Data excerpts
-.-.-
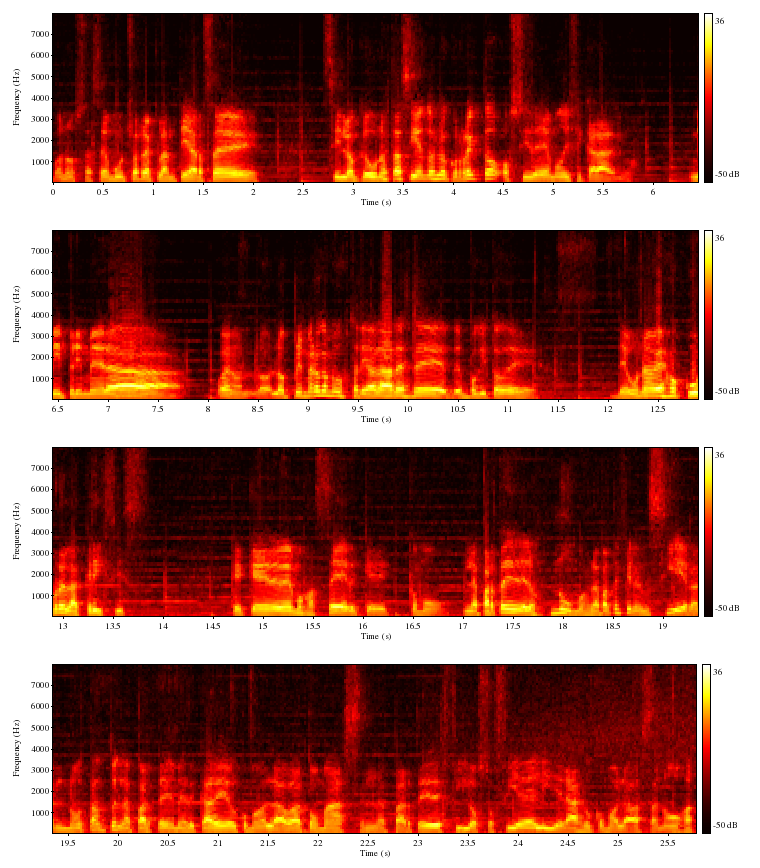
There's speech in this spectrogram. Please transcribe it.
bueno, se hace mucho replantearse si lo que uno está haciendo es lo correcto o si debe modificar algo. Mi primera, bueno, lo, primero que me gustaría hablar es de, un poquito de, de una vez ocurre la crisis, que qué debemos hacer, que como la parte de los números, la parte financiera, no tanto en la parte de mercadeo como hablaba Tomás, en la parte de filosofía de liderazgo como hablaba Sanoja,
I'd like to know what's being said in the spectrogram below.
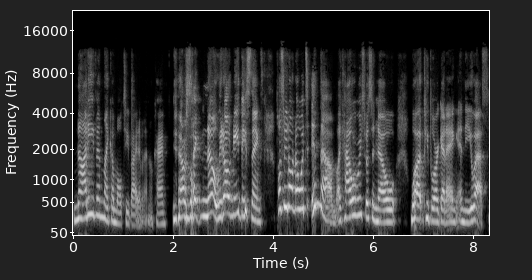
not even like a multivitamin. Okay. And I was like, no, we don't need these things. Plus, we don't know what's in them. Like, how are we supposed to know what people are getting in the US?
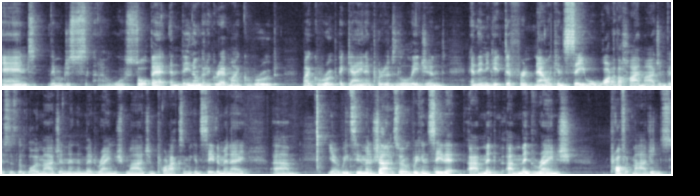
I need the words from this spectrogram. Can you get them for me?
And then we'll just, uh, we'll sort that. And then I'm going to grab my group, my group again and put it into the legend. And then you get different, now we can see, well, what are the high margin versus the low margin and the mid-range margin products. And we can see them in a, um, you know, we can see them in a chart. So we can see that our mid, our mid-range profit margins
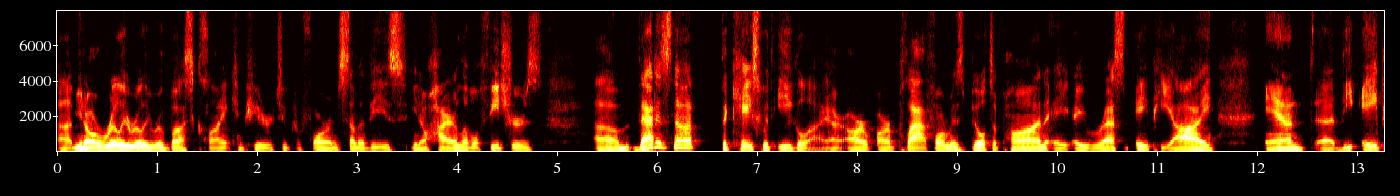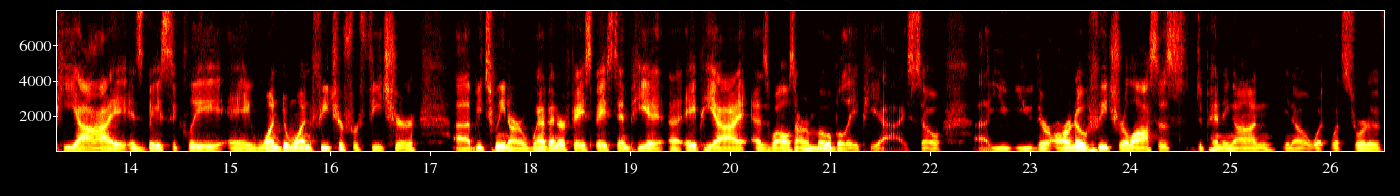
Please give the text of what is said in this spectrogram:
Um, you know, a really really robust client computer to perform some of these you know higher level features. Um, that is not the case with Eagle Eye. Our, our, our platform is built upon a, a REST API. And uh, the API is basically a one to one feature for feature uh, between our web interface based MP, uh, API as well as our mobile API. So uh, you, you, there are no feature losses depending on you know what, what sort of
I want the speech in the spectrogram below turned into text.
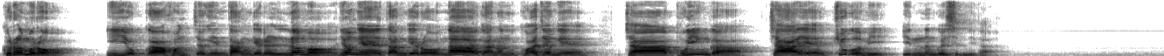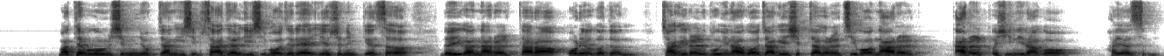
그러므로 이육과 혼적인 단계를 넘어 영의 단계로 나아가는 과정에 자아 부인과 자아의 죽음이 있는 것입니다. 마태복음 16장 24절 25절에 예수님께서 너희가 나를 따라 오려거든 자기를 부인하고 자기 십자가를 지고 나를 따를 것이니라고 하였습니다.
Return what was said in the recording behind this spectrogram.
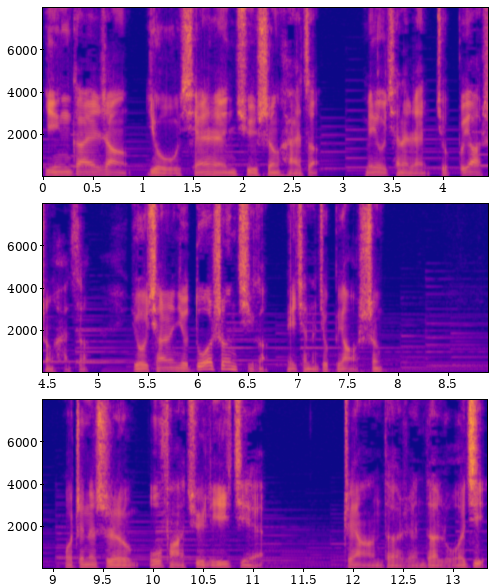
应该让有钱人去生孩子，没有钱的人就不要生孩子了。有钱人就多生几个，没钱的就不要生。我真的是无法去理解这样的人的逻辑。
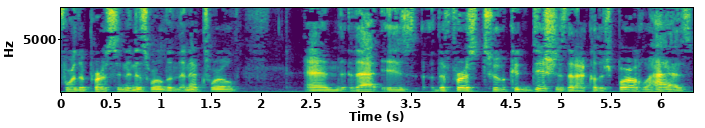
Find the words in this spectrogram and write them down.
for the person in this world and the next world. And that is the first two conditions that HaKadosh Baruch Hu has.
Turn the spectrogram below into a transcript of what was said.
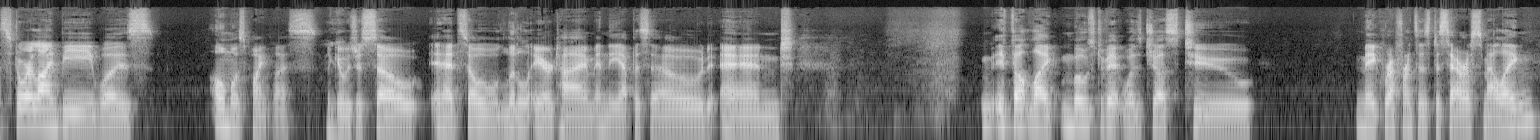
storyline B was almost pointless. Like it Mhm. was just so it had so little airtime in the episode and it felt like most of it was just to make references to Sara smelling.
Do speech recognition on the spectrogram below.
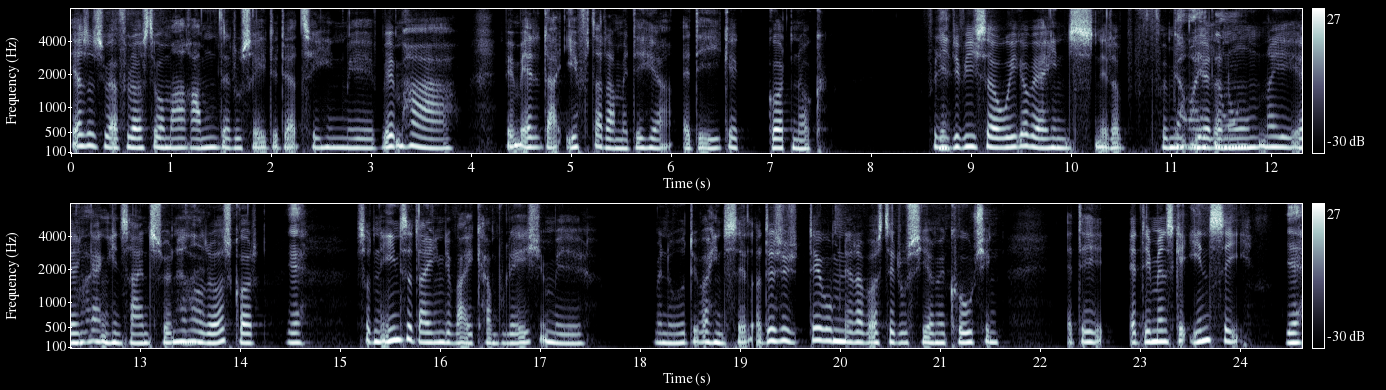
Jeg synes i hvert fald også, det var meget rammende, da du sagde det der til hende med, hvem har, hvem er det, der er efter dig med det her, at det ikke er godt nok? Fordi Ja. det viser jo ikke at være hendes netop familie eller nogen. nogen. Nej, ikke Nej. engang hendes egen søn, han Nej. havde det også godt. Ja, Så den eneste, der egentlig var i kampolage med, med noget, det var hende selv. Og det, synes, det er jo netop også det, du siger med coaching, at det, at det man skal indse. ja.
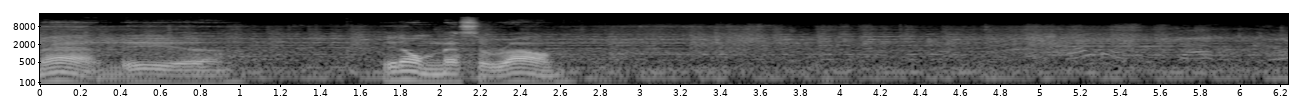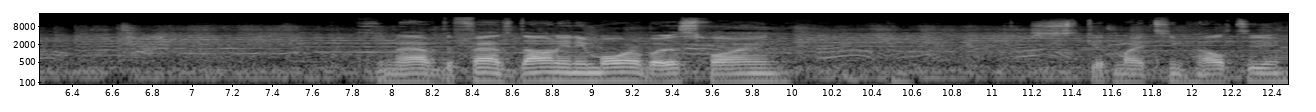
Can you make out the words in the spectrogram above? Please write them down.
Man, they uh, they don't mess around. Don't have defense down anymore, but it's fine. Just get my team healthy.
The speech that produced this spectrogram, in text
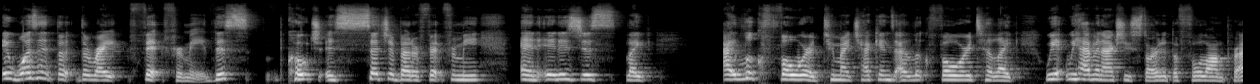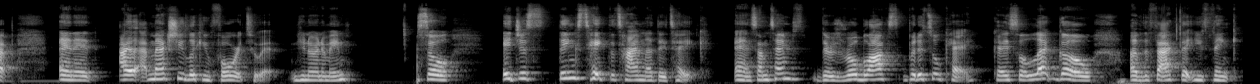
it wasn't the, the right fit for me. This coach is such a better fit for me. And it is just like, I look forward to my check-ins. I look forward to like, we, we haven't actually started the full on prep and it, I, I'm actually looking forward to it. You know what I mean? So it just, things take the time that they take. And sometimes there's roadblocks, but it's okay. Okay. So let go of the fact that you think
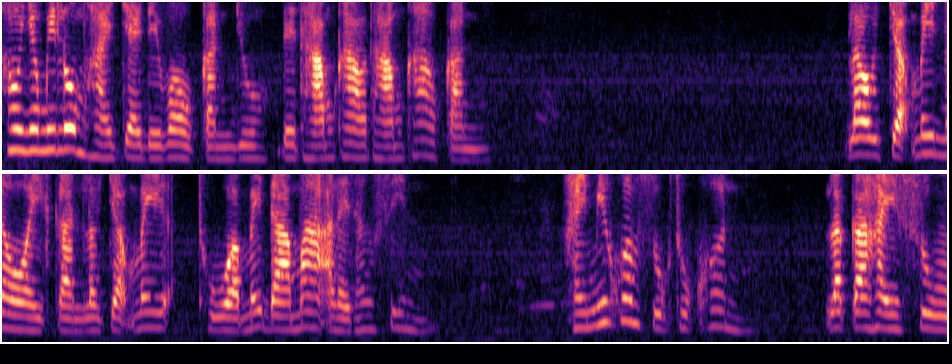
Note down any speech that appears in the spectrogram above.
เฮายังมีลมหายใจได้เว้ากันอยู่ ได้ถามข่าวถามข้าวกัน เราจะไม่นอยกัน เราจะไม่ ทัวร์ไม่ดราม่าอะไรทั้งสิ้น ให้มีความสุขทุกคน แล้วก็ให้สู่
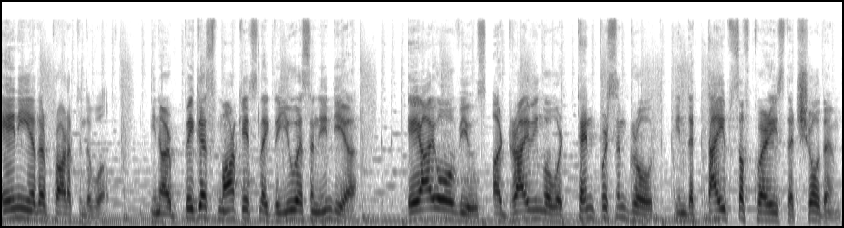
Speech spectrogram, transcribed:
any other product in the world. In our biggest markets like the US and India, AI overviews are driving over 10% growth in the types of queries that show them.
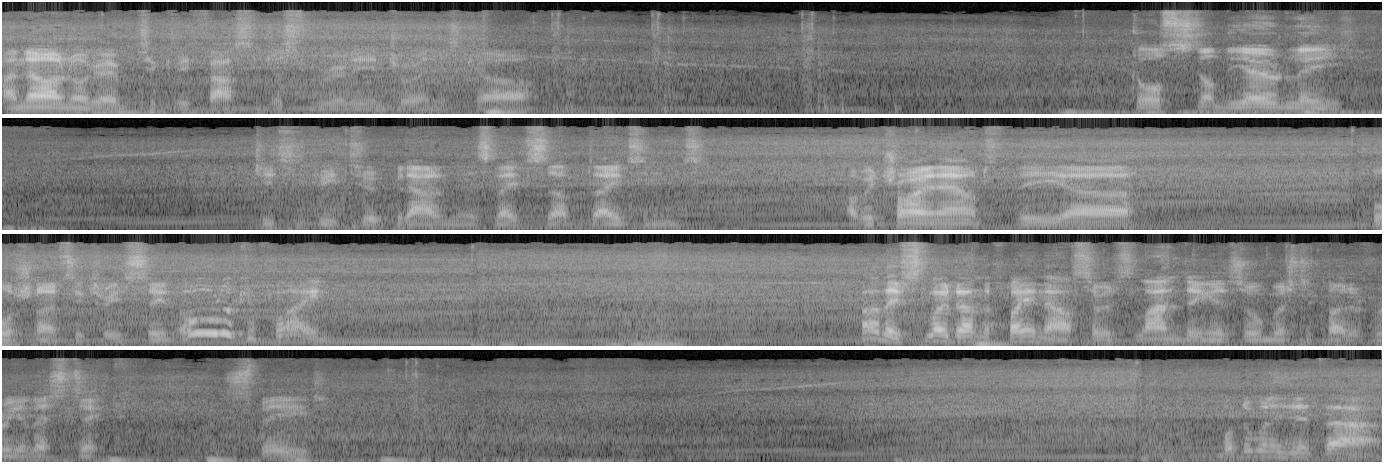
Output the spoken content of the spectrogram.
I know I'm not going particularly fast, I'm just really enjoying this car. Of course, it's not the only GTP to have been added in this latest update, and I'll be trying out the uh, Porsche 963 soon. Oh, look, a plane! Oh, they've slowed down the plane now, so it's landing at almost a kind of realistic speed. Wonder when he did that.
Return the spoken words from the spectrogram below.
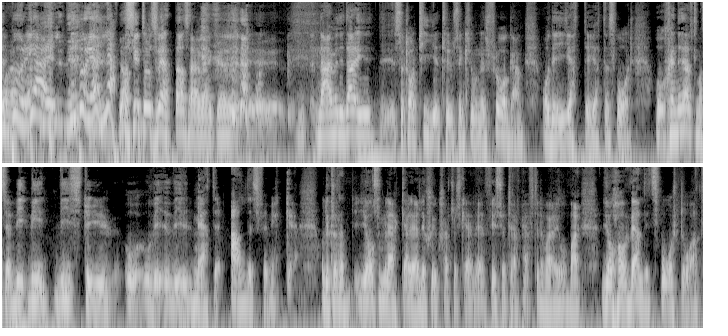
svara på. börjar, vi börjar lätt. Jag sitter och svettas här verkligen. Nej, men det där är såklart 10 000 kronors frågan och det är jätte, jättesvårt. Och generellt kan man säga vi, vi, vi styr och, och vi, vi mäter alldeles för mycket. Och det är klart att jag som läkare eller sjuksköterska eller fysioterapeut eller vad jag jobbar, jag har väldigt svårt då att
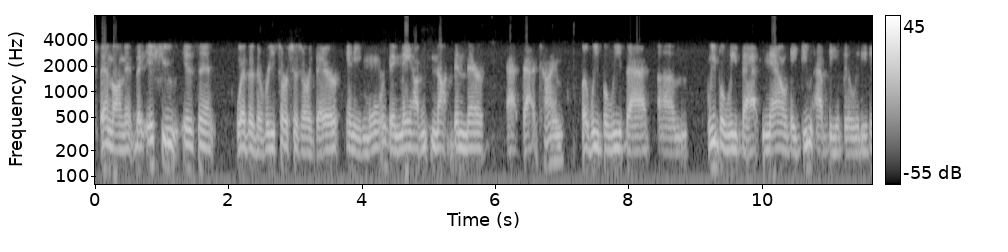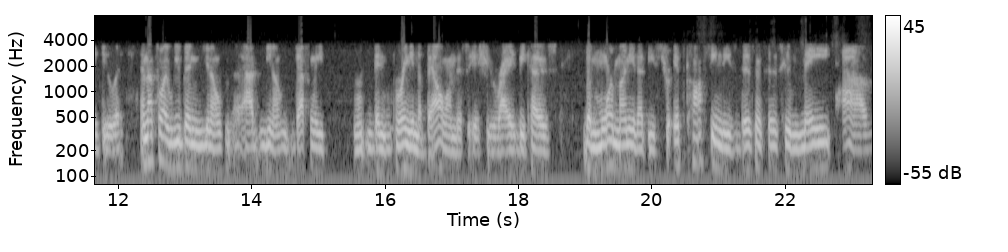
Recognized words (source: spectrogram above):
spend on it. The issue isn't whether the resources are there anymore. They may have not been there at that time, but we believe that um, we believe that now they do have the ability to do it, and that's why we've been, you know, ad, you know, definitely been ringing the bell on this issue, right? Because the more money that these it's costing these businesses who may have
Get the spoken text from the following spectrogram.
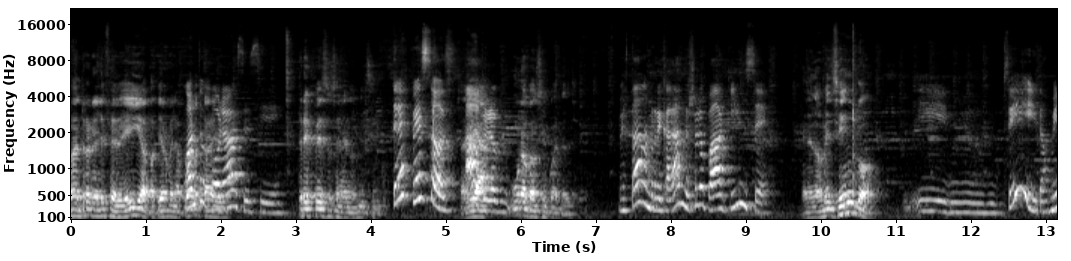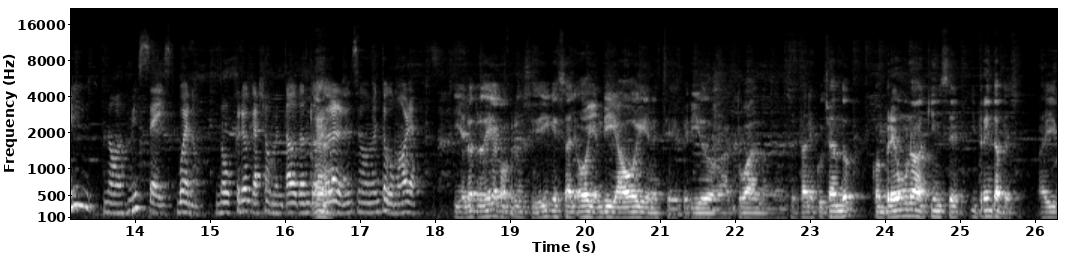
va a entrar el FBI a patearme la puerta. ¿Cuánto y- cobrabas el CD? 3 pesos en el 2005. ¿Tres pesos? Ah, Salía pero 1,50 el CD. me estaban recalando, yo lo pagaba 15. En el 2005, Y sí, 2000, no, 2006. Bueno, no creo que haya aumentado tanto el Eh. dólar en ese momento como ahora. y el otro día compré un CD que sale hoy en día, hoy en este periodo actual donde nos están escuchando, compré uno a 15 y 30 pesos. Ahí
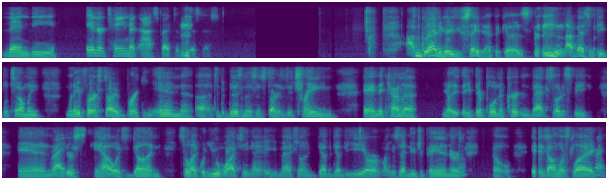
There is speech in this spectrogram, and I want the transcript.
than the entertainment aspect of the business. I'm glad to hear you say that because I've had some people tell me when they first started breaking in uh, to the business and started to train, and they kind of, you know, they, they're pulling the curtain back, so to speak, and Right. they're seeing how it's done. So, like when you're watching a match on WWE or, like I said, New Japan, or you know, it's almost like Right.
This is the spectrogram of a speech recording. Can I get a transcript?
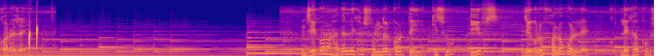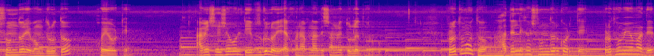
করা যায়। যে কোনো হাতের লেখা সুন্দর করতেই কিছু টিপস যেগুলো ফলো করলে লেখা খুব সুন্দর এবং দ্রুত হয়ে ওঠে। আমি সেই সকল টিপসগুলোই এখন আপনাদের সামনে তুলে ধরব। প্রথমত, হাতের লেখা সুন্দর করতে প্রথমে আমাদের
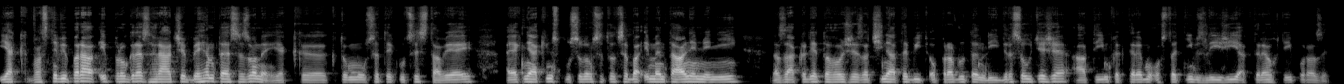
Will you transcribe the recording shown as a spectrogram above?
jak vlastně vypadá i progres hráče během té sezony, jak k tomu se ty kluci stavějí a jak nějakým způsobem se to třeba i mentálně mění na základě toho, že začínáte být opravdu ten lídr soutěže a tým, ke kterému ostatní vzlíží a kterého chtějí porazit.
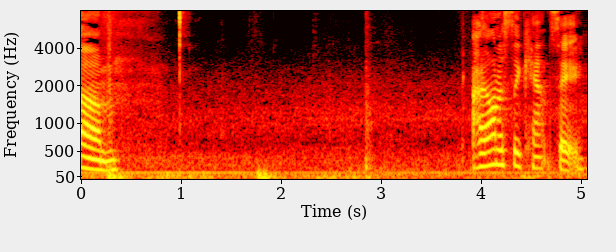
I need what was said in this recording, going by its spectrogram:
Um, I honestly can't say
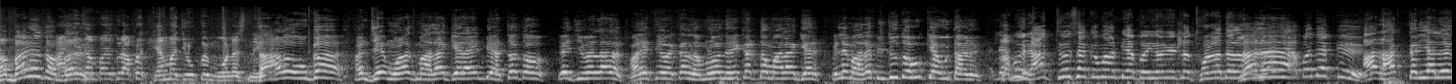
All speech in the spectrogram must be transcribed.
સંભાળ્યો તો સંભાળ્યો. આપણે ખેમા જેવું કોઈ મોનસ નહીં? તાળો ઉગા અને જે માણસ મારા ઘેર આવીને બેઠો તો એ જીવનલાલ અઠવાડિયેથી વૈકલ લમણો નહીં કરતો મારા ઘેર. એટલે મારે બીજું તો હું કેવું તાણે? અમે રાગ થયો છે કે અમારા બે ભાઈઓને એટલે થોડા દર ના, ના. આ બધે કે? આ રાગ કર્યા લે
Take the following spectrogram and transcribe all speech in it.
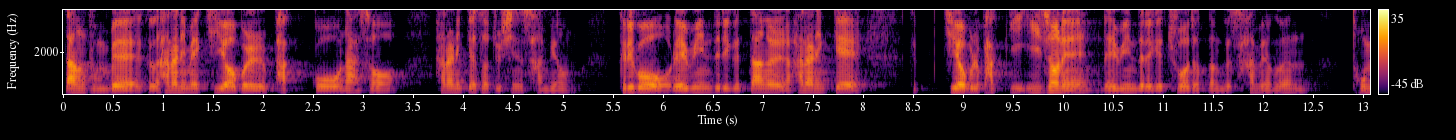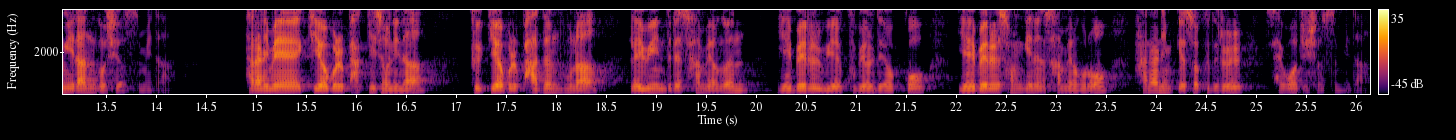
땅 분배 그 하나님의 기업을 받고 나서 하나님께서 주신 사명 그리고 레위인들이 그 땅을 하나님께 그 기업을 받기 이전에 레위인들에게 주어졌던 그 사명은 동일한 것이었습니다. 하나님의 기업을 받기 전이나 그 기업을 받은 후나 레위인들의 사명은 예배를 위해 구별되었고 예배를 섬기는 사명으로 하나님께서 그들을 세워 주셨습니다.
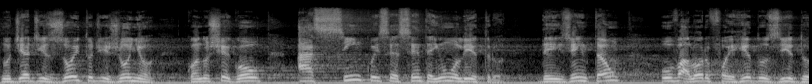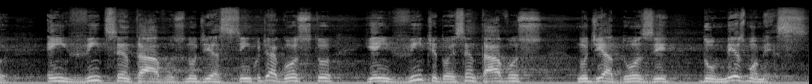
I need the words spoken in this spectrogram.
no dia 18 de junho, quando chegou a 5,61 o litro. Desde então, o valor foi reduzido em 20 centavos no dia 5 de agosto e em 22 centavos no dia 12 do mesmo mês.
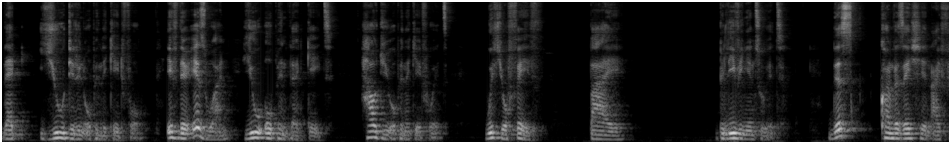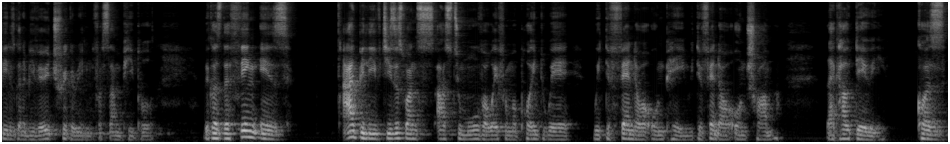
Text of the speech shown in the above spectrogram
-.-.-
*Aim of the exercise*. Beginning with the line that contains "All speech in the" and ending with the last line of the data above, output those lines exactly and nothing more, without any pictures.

*Result of this task*.
All speech in the spectrogram must be transcribed.
સંભાળ્યો તો સંભાળ્યો. આપણે ખેમા જેવું કોઈ મોનસ નહીં? તાળો ઉગા અને જે માણસ મારા ઘેર આવીને બેઠો તો એ જીવનલાલ અઠવાડિયેથી વૈકલ લમણો નહીં કરતો મારા ઘેર. એટલે મારે બીજું તો હું કેવું તાણે? અમે રાગ થયો છે કે અમારા બે ભાઈઓને એટલે થોડા દર ના, ના. આ બધે કે? આ રાગ કર્યા લે
Take the following spectrogram and transcribe all speech in it.
땅 분배 그 하나님의 기업을 받고 나서 하나님께서 주신 사명 그리고 레위인들이 그 땅을 하나님께 그 기업을 받기 이전에 레위인들에게 주어졌던 그 사명은 동일한 것이었습니다. 하나님의 기업을 받기 전이나 그 기업을 받은 후나 레위인들의 사명은 예배를 위해 구별되었고 예배를 섬기는 사명으로 하나님께서 그들을 세워 주셨습니다.
I need the words spoken in this spectrogram.
no dia 18 de junho, quando chegou a 5,61 o litro. Desde então, o valor foi reduzido em 20 centavos no dia 5 de agosto e em 22 centavos no dia 12 do mesmo mês.
Text of the speech shown in the above spectrogram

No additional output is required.